Wednesday, October 24, 2018, 10:02 AM ET|Posted by Will Richmond
YouTube TV is back as this year’s World Series presenting sponsor and as with last year, Google’s skinny bundle is once again dominating. Watching the game last night (go Sox!) it was impossible to not be exposed to the brand and also some very creative elements of the “Watch like a fan” campaign.
YouTube TV renewed its World Series sponsorship for 2018 and 2019 with MLB back in March of this year. As with 2017, before the first pitch was thrown, there was a highly produced 90 second ad. At first it looked like a promo for various Fox networks, though when the Google Home demo popped in it became clear it was for YouTube TV.
Back this year were the brand promotions behind home plate, including the red and white “play” button that’s almost centered on the screen, creating the illusion of a YouTube video. Also clever were the “double box” ads that appeared periodically throughout the broadcast where the live feed slid into a box beside YouTube TV messaging.
But the highlight of the campaign was the augmented reality screen that appeared above Fenway’s Green Monster in left field, seemingly part of the stadium itself. On the screen various video and text-based messages appeared. They were definitely an eye-grabber. Unfortunately they’re nowhere to be found on YouTube itself, though they’re embedded in this MLB article if you want to see them.
Last year’s sponsorship came out of nowhere given YouTube TV had just launched just 6 months earlier and only barely cleared all the top 50 markets’ Fox stations (which broadcast the games) in time for the opening pitch. YouTube executives said last year that the campaign drove strong awareness and signups.
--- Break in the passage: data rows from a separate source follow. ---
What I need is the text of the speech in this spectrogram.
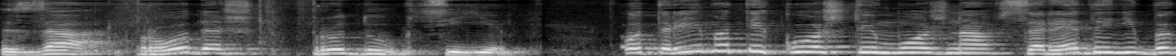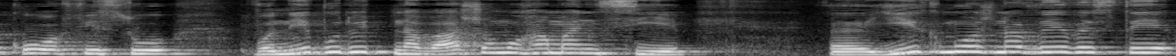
за продаж продукції. Отримати кошти можна всередині бек-офісу. Вони будуть на вашому гаманці. Е, Їх можна вивести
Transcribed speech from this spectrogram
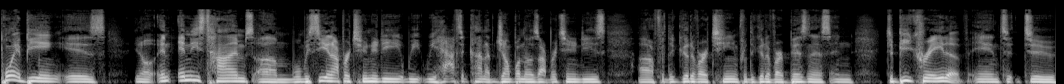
point being is you know in, in these times um when we see an opportunity we we have to kind of jump on those opportunities uh, for the good of our team for the good of our business and to be creative and to to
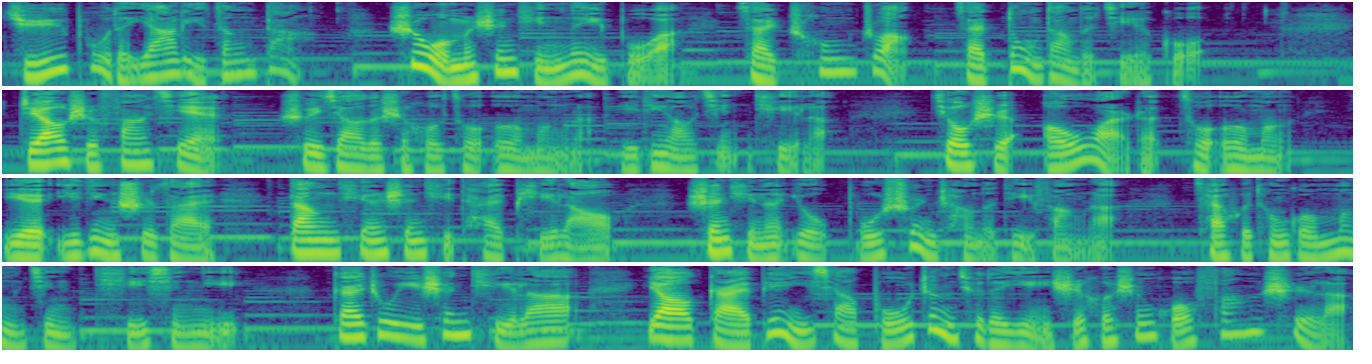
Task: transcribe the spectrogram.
局部的压力增大，是我们身体内部啊在冲撞、在动荡的结果。只要是发现。睡觉的时候做噩梦了，一定要警惕了。就是偶尔的做噩梦，也一定是在当天身体太疲劳，身体呢有不顺畅的地方了，才会通过梦境提醒你，该注意身体了，要改变一下不正确的饮食和生活方式了，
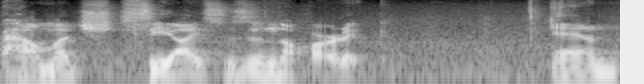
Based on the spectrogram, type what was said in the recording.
how much sea ice is in the Arctic. And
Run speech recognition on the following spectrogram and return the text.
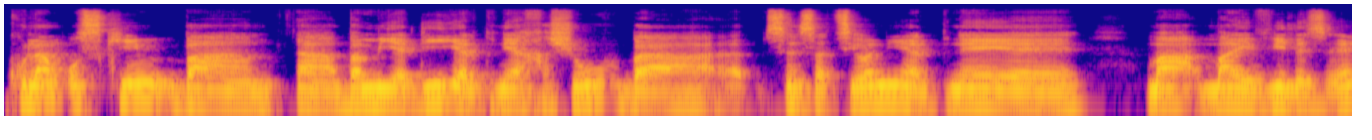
כולם עוסקים אה, במיידי על פני החשוב, בסנסציוני על פני אה, מה, מה הביא לזה,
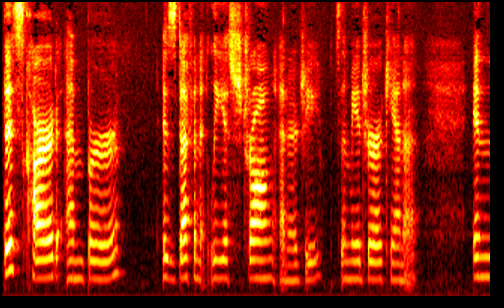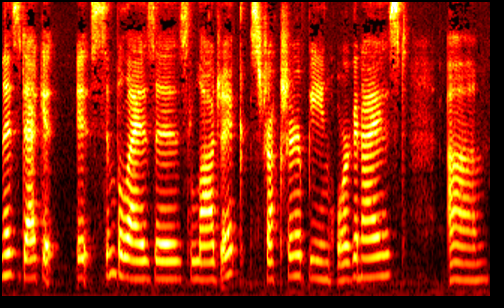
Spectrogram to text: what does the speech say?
this card, Emperor, is definitely a strong energy. It's a major arcana. In this deck, it, it symbolizes logic, structure, being organized, um,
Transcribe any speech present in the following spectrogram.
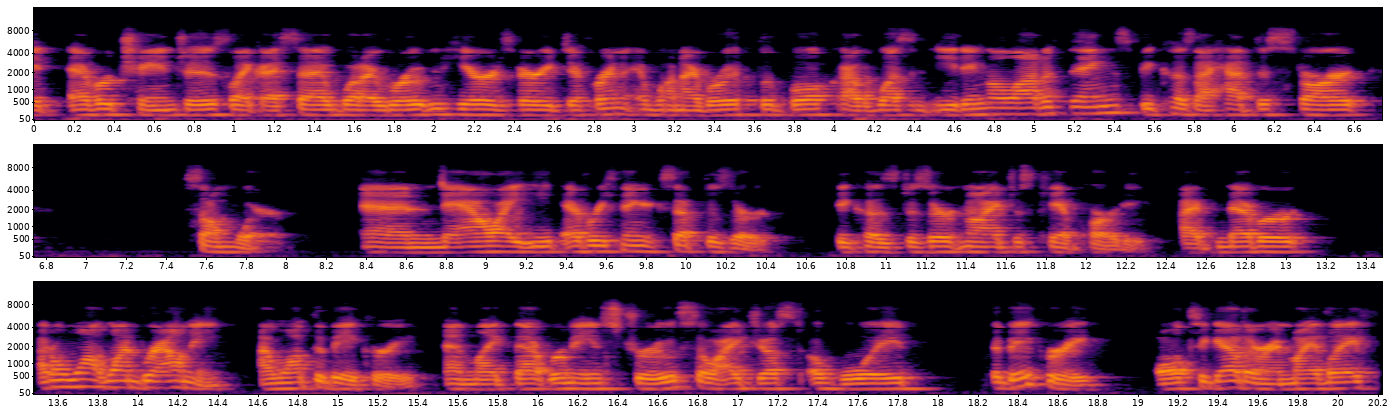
it ever changes. Like I said, what I wrote in here is very different. And when I wrote the book, I wasn't eating a lot of things because I had to start somewhere. And now I eat everything except dessert because dessert and I just can't party. I've never, I don't want one brownie. I want the bakery. And like that remains true. So I just avoid the bakery altogether in my life.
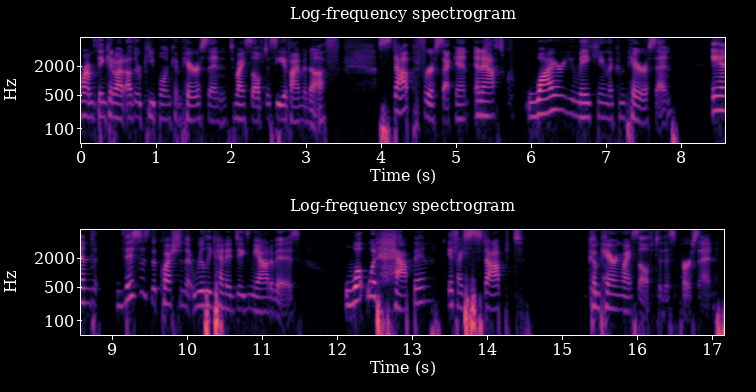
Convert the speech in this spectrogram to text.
where I'm thinking about other people in comparison to myself to see if I'm enough. Stop for a second and ask, why are you making the comparison? And this is the question that really kind of digs me out of it is what would happen if I stopped comparing myself to this person?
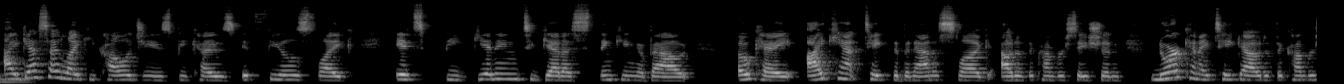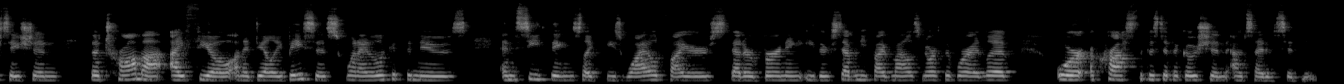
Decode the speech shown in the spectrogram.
mm-hmm. I guess I like ecologies because it feels like it's beginning to get us thinking about okay, I can't take the banana slug out of the conversation, nor can I take out of the conversation the trauma I feel on a daily basis when I look at the news and see things like these wildfires that are burning either 75 miles north of where I live or across the Pacific Ocean outside of Sydney.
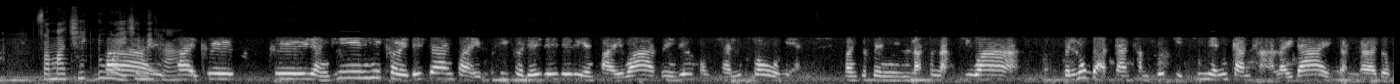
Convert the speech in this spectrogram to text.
ำ สมาชิกด้วยใช่ไหมคะ ใช่ คือ คืออย่างที่ที่เคยได้แจ้งไปที่เคยได้ได้ได้เรียนไปว่าในเรื่องของแชร์ลูกโซ่เนี่ย มันจะเป็นลักษณะที่ว่า เป็นรูปแบบการทำธุรกิจที่เน้นการหารายได้จากการระดม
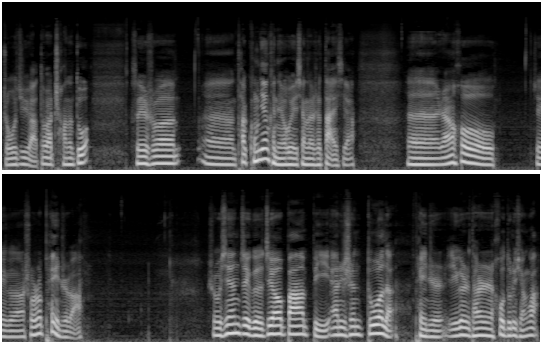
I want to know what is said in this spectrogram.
轴距啊都要长得多。所以说，嗯，它空间肯定会相对来说大一些啊。嗯，然后这个说说配置吧。首先，这个 G18 比爱丽绅多了配置，一个是它是后独立悬挂，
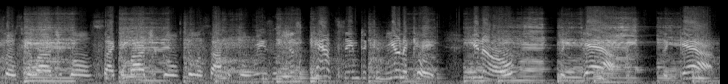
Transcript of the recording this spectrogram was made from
sociological, psychological, philosophical reasons, just can't seem to communicate. You know, the gap. The gap.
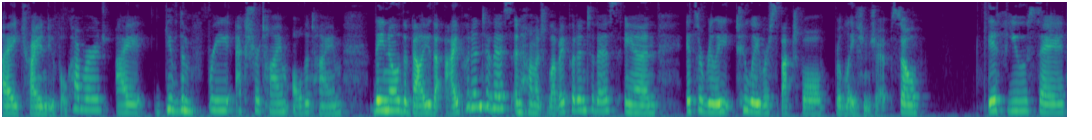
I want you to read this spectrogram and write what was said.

Google has been extremely tight-lipped about how many subscribers YouTube TV has. The only credible estimate came from CNBC last January which pegged the number at 300,000. No doubt that’s way off base by now. And the 2018 World Series campaign will clearly drive subscribers even higher. Early Q3 2018 pay-TV earnings reports are showing anemic video subscriber totals, and skinny bundles including YouTube TV a significant contributor.